BEGIN Entries provided
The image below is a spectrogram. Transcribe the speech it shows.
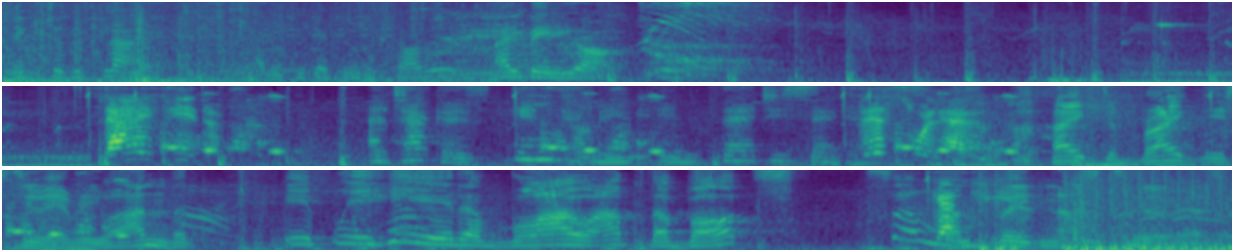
Stick to the plan. And if you get into trouble, I'll bail you out. Attackers incoming in 30 seconds. This will help. I hate to break this to everyone, but if we're here to blow up the bots, someone's beaten us to it.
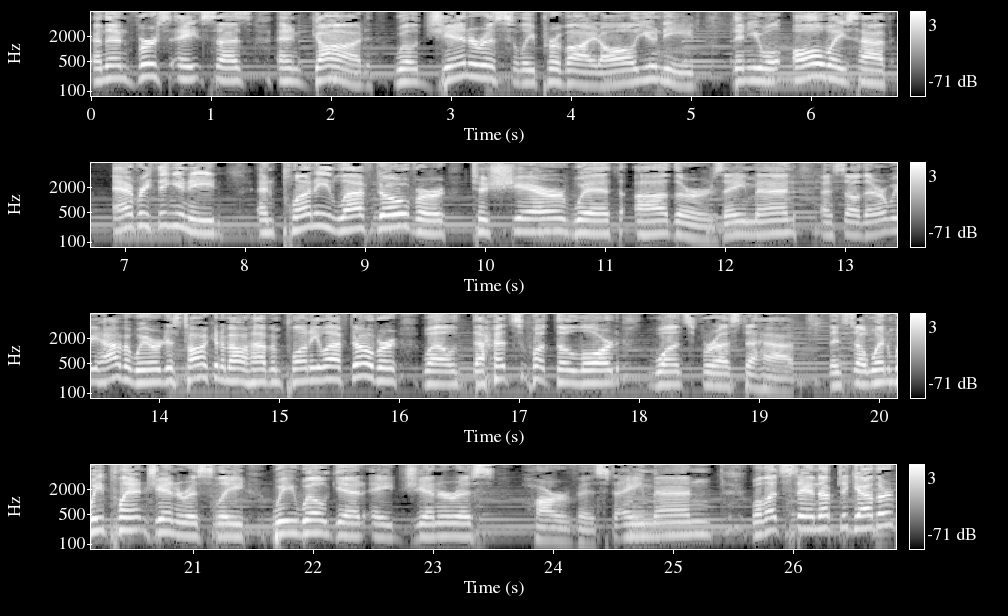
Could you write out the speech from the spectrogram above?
And then verse 8 says, and God will generously provide all you need. Then you will always have everything you need and plenty left over to share with others. Amen. And so there we have it. We were just talking about having plenty left over. Well, that's what the Lord wants for us to have. And so when we plant generously, we will get a generous harvest. Amen. Well, let's stand up together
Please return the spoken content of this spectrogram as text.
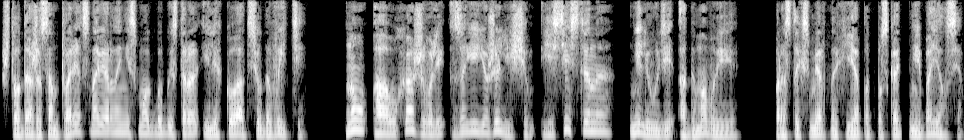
что даже сам Творец, наверное, не смог бы быстро и легко отсюда выйти. Ну, а ухаживали за ее жилищем, естественно, не люди, а домовые. Простых смертных я подпускать не боялся.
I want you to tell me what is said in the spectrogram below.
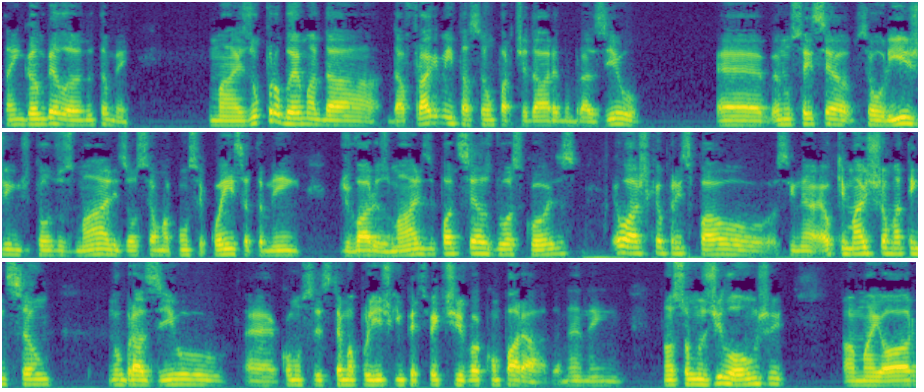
tá engambelando também. Mas o problema da, da fragmentação partidária no Brasil, é, eu não sei se é, se é a origem de todos os males ou se é uma consequência também de vários males, e pode ser as duas coisas eu acho que é o principal, assim, né, é o que mais chama atenção no Brasil é, como sistema político em perspectiva comparada. Né? Nem, nós somos de longe a maior.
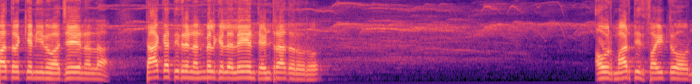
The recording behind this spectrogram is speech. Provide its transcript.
ಮಾತ್ರಕ್ಕೆ ನೀನು ಅಜೇಯನಲ್ಲ. ತಾಕತ್ತಿದ್ರೆ ನನ್ನ ಮೇಲೆ ಗೆಲ್ಲಲೇ ಅಂತ ಎಂಟ್ರಾದರವರು ಅವ್ರು. ಮಾಡ್ತಿದ್ದ ಫೈಟು ಅವ್ರು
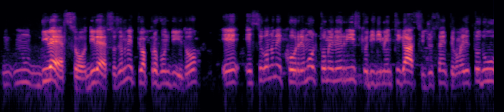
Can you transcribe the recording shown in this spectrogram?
diverso, diverso, secondo me più approfondito e, e secondo me corre molto meno il rischio di dimenticarsi, giustamente come hai detto tu,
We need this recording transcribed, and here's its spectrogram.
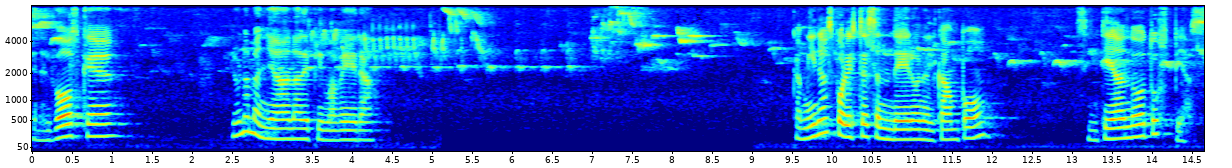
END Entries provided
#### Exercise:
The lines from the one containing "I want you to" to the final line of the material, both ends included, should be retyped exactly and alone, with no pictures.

#### Solution:
I want you to tell me what is said in the spectrogram below.
tá engambelando também. Mas o problema da, da fragmentação partidária no Brasil, é, eu não sei se é, se é a origem de todos os males ou se é uma consequência também de vários males, e pode ser as duas coisas eu acho que é o principal, assim, né, é o que mais chama atenção no Brasil é, como sistema político em perspectiva comparada. Né? Nem, nós somos de longe a maior.
The recording behind this spectrogram is speech. Provide its transcript.
ಮಾತ್ರಕ್ಕೆ ನೀನು ಅಜೇಯನಲ್ಲ. ತಾಕತ್ತಿದ್ರೆ ನನ್ನ ಮೇಲೆ ಗೆಲ್ಲಲೇ ಅಂತ ಎಂಟ್ರಾದರವರು ಅವ್ರು. ಮಾಡ್ತಿದ್ದ ಫೈಟು ಅವ್ರು
Can you transcribe the recording shown in this spectrogram?
diverso, diverso, secondo me più approfondito e, e secondo me corre molto meno il rischio di dimenticarsi, giustamente come hai detto tu,
We need this recording transcribed, and here's its spectrogram.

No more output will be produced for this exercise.